The big feature of Clear for Mac and Clear 1.2 is iCloud sync. In my tests, iCloud in Clear has been extremely reliable and speedy, not to mention perfectly implemented within Clear’s environment. There’s an extra theme unlocked with iCloud, and themes themselves are synced across machines; every time the app pulls a change from the cloud, it’ll play a “splash” sound. Overall, I’ve found iCloud support to be a fantastic addition to Clear: it’s fast and, once activated, invisible.
Speaking of Clear 1.2, the iPhone app got other nice improvements. There’s a URL scheme to create tasks by separating them with a comma (say, in Launch Center Pro or Pythonista), and you can paste any text into a Clear list (shake the device). One minor change I really like is the possibility to quickly switch between lists by swiping from the edge of the screen.
Last, I’d like to mention keyboard shortcuts and other actions made possible by clicks and drag & drop. As I showed in a screenshot from my preview, you can display multiple lists at once: you can do so by hitting
CMD+T or choosing File > New Window From List; alternatively, you can drag a list out of Clear’s main window.
There are more “hidden” tips and tricks you can discover in the settings; I am a fan of “type to create” (simply select a list, and start typing to create a task) and right-click to complete.
The New Era
Clear isn’t an iOS app ported to the Mac. Like Tweetbot, Due, Reeder, and many other iOS-first apps of this new software era, Clear is an app that, in its transition to OS X, has been reworked with consistency and familiarity in mind. Consistency with the app it originates from, so to make users familiar with the interface; consistency with native OS X elements, leveraging familiarity with the platform as a tool to bring users up to speed quickly.

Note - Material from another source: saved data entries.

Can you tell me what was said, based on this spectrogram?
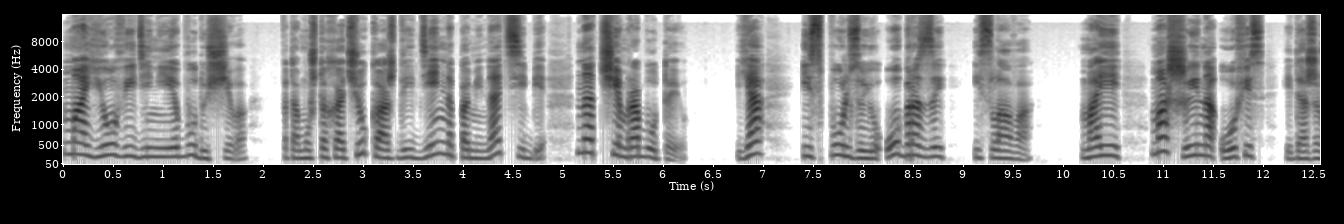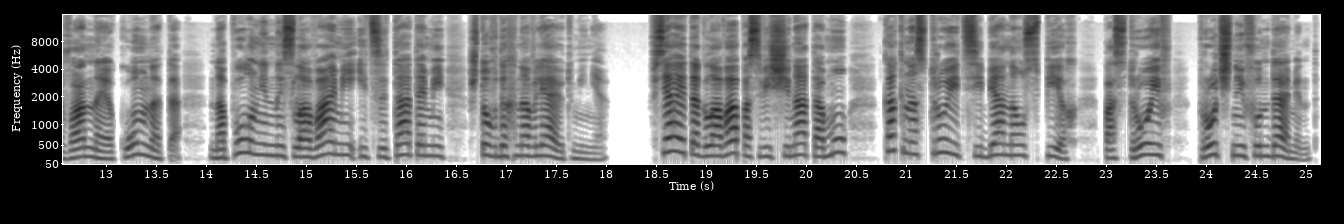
мое видение будущего, потому что хочу каждый день напоминать себе, над чем работаю. Я использую образы и слова. Мои машина, офис и даже ванная комната наполнены словами и цитатами, что вдохновляют меня. Вся эта глава посвящена тому, как настроить себя на успех, построив прочный фундамент.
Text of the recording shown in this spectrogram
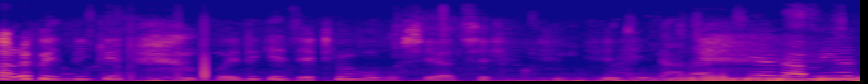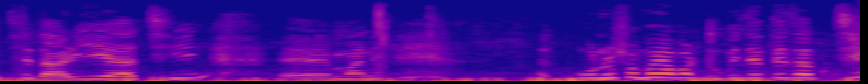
আর ওইদিকে ওইদিকে জেঠিমা বসে আছে। চালাচ্ছে আর আমি হচ্ছে দাঁড়িয়ে আছি। মানে কোনো সময় আবার ডুবে যেতে যাচ্ছে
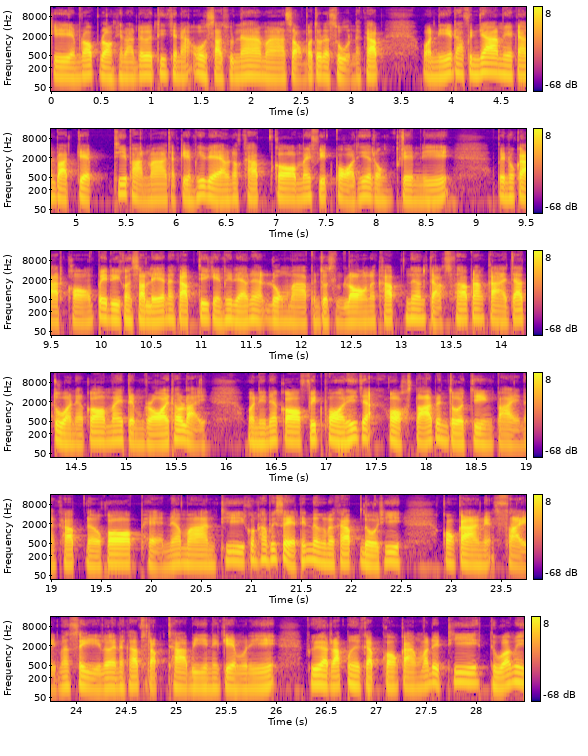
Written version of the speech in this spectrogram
เกมรอบรองชนะเลิศที่ชนะโอซาซูน่ามา 2 ประตูต่อศูนย์นะครับ วันนี้ราฟินยามีอาการบาดเจ็บที่ผ่านมาจากเกมที่แล้วนะครับ ก็ไม่ฟิตพอที่จะลงเกมนี้ เป็นโอกาสของเปรีกอนซาเลสนะครับที่เกมที่แล้วเนี่ยลงมาเป็นตัวสำรองนะครับเนื่องจากสภาพร่างกายเจ้าตัวเนี่ยก็ไม่เต็มร้อยเท่าไหร่ วันนี้เนี่ยก็ฟิตพอที่จะออกสตาร์ทเป็นตัวจริงไปนะครับแล้วก็แผนเนี่ยมาที่ค่อนข้างพิเศษนิดนึงนะครับโดยที่กองกลางเนี่ยใส่มา 4 เลยนะครับสำหรับชาบีในเกมวันนี้ เพื่อรับมือกับกองกลางมาดริดที่ถือว่ามี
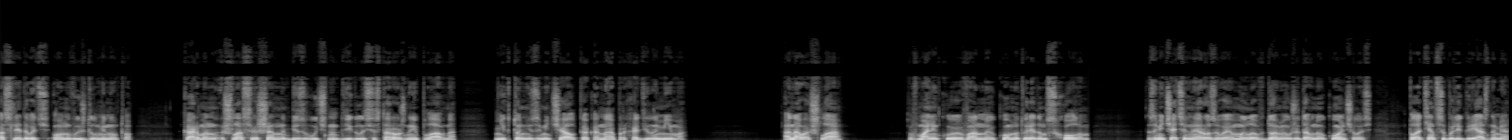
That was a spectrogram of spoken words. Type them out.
Последовать он выждал минуту. Кармен шла совершенно беззвучно, двигалась осторожно и плавно. Никто не замечал, как она проходила мимо. Она вошла в маленькую ванную комнату рядом с холлом. Замечательное розовое мыло в доме уже давно кончилось. Полотенца были грязными,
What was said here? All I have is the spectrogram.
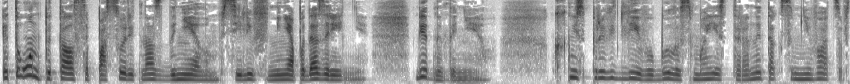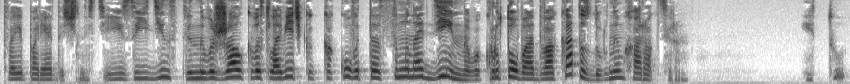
Это он пытался поссорить нас с Даниэлом, вселив в меня подозрение. Бедный Даниэл. Как несправедливо было с моей стороны так сомневаться в твоей порядочности и из-за единственного жалкого словечка какого-то самонадеянного, крутого адвоката с дурным характером. И тут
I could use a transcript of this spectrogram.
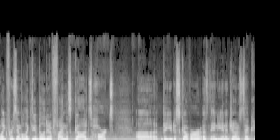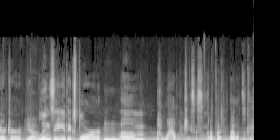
like for example like the ability to find this god's heart uh, that you discover as the indiana jones type character Yeah. Mm-hmm. lindsey the explorer um oh, wow jesus i played i love this game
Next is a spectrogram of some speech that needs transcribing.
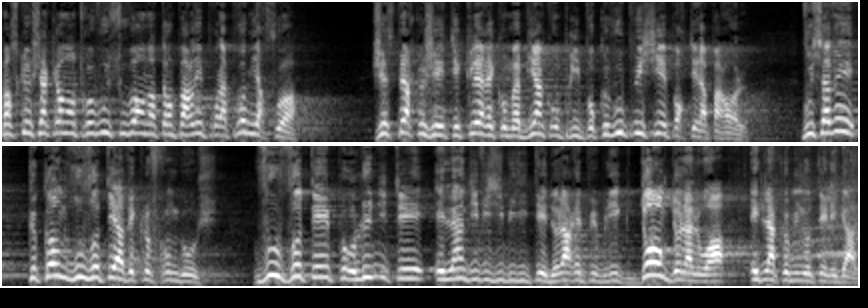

Months ago, I would have recommended Clear to people interested in checking out a fresh take on todo apps for the iPhone. Today, with a Mac app and solid iCloud sync, I feel comfortable in recommending Clear to anyone who wants a simple and innovative todo/list-making app to use every day. I’d like to see Clear coming soon to the iPad, as iCloud justifies the existence of the app on any device.
Clear isn’t for everyone: OmniFocus users like me will probably be interested in trying it, but they won’t stick with it. And that’s fine. I recognize, however, that Clear is a piece of software very well-put together, with delightful animations, great iCloud sync, and, in a way, it own “soul”. It is the epitome of modern App Store apps.
If you’re looking for a simple and unique third-party list-making app that syncs with iCloud, my recommendation goes to Clear.
- The iOS app behaves differently. The strikethrough animation turns a task green only when the entire cell – not the task’s name – has been struck through. From this standpoint, the Mac’s animation is more precise. ↩︎
- I’ve tested iCloud by adding and deleting tasks on two devices open and running Clear simultaneously, and the app always received changes in a couple of seconds. If you leave the app open and make changes on another device, you’ll see tasks come in and go away with no manual interaction needed. ↩︎